Most people who study the sales pipeline will break up the process into four phases that include multiple steps. The names of the phases and steps may change depending on the terminology of the person conducting the study, but the underlying theory is basically the same throughout the sales cycle. Opportunity development, need assessment, fulfillment, and maintenance comprise the four main categories of contacts that move a sale from identification to closing.
Opportunity development includes two steps. A salesperson must identify a new opportunity and initiate communications. This will often include the application of a set of fit criteria to a random group of sales leads. It is only when a lead is confirmed as a good fit or a likely customer that the sales pipeline process begins.

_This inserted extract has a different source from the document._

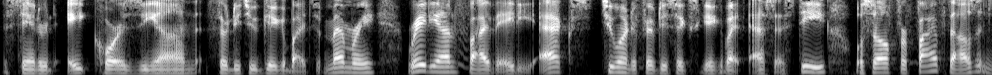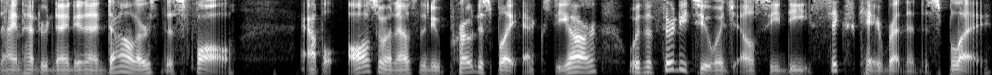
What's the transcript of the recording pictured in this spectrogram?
The standard 8 core Xeon 32 gigabytes of memory, Radeon 580X 256 gigabyte SSD will sell for $5,999 this fall. Apple also announced the new Pro Display XDR with a 32 inch LCD 6K Retina display.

The need assessment category contains steps that determine the customer’s expressed and unexpressed needs. A salesperson might have the customer fill out an application or a survey. Common interactions might include developing a scope of work or looking at samples. The intended result is to have a qualified buyer with needs that have been identified and agreed upon.
Fulfillment includes the development and proposal of the solution that will meet the customer’s needs. The next steps include the evaluation of the sales proposal and the negotiation. Finally, this process culminates in a sales order and exchange of money. This is the typical end of the sales order process because the interaction has resulted in a tangible sale, but it is not the end of the sales pipeline.
Some studies of the sales pipeline identify a fourth category of interaction involved with maintenance of the account. Customers always have the potential of becoming repeat customers, and can be a source of referrals. The steps involved in maintenance include periodic follow-up and the development of a continuing relationship that can result in a reboot of the pipeline.